Dancing around the issue
Listening to Chico city councilmembers talking about expanding the General Plan Advisory Committee Tuesday night (Nov. 27), one would have thought the issue was whether the committee had enough members to do the job.
The real issue—the fact that councilmembers selected only one woman when they created the nine-member committee at their Nov. 6 meeting—hardly got mentioned.
Instead councilmembers talked about Mayor Andy Holcombe’s suggestion that they increase the number of alternate members from one to as many as two or three, whether they should add more regular members, and what to do about Tony Kilcollins, the man who’d been selected Nov. 6 as the single alternate almost as an afterthought—no such position had been mentioned on the agenda—only because he was the next-highest vote-getter.
The ostensible reason for the discussion, as Holcombe expressed it, was a concern that, if some of the GPAC members dropped out over the course of the two-year effort, the committee would become too small. But, as Councilmen Larry Wahl and Steve Bertagna both noted, this hadn’t been a concern on Nov. 6.
“We started at seven, and then we went to nine,” Wahl said. “Everybody knew the rules, and now they want to add one to three members.”
Bertagna did joke that, following that earlier meeting, “We had two people [Laurel Blankenship and Karen Laslo] who commented that there weren’t enough women. Well, there aren’t enough business people on it, and I didn’t see a short, bald Italian, either.”
But that was the extent of the discussion of that subject for some time. Instead, the council went back and forth about whether to add more alternates and whether the alternates would be passive or active participants.
It was Bertagna who said what the pro-expansion members wanted to hear. “Wouldn’t it make more sense just to make them members, knowing there might be some attrition? That way they’d have a vested interest [in the proceedings].” He then added, “I’m not voting for it, but it does make sense.”
“That’s a good point,” Mayor Andy Holcombe quickly noted.
“I like what Steve just said,” Councilman Scott Gruendl echoed.
Vice-Mayor Ann Schwab, who also liked the idea, was concerned about Kilcollins. “I don’t feel good about taking away his alternate position,” she said.
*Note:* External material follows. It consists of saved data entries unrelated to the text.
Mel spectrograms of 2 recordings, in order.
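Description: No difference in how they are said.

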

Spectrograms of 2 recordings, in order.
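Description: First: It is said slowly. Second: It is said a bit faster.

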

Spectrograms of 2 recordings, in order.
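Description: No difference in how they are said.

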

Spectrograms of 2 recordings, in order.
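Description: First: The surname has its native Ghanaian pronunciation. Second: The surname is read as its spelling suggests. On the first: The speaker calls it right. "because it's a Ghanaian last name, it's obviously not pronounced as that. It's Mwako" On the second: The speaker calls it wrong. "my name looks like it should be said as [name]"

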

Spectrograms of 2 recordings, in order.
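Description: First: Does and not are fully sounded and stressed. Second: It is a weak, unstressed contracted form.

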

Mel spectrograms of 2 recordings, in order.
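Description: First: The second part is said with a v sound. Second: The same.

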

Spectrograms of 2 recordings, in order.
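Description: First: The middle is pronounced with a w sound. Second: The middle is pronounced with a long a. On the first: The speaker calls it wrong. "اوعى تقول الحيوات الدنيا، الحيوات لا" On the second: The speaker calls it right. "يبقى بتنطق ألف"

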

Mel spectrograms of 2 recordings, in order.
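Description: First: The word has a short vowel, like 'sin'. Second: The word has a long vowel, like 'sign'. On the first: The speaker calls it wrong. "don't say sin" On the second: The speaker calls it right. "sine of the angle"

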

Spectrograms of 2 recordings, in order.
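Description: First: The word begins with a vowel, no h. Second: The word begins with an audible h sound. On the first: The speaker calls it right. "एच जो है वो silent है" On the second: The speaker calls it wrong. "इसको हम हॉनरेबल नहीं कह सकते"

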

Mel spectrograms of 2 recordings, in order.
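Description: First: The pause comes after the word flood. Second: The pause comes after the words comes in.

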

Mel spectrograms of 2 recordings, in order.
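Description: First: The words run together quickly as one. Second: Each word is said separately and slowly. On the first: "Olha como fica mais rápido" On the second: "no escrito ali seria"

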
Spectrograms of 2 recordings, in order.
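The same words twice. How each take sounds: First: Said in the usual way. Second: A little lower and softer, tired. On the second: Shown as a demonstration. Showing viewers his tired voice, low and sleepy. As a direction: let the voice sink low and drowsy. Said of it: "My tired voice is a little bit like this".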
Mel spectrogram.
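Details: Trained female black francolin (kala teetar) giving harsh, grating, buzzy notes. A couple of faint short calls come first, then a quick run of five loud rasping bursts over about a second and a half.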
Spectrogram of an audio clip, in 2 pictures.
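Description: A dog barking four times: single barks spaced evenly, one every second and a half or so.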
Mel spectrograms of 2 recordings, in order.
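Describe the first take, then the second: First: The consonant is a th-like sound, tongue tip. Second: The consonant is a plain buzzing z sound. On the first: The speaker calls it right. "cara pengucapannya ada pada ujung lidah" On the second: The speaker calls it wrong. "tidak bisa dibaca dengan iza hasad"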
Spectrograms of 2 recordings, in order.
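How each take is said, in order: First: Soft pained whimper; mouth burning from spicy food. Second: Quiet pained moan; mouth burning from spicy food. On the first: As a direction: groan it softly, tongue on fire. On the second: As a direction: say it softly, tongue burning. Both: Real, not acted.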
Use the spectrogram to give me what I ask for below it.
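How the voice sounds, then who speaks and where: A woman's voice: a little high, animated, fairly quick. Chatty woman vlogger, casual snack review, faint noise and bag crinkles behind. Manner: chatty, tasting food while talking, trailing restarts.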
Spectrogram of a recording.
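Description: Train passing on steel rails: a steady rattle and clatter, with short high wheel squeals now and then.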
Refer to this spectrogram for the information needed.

It was left to Elizabeth Devereaux, who served on the 1994 General Plan Task Force and had applied to be on the GPAC but didn’t qualify because she lives outside the city’s sphere of influence, to say the “D word"—diversity.
“There aren’t enough women on the committee, the different neighborhoods aren’t represented, different ethnicities aren’t represented,” she said. She recommended the committee be doubled in size.
That idea went nowhere, but Schwab did move to expand the GPAC by four members, to 13 total, to make Kilcollins a regular member, and to select the three new members from the list of eligible applicants the council considered Nov. 6.
This bothered Councilwoman Mary Flynn, who didn’t think Kilcollins, the lobbyist for the Chico Association of Realtors, was the kind of “generalist” the council had said it wanted on the committee. “He stood there and told us he represented 500 realtors,” she said. “That’s a special interest, not a generalist.” She wanted Kilcollins’ name to be put back in the pool of eligible applicants.
She ended up voting with Wahl and Bertagna against the motion, but it passed 4-3. The council will select the three additional GPAC members from the list of eligible applicants it considered Nov. 6.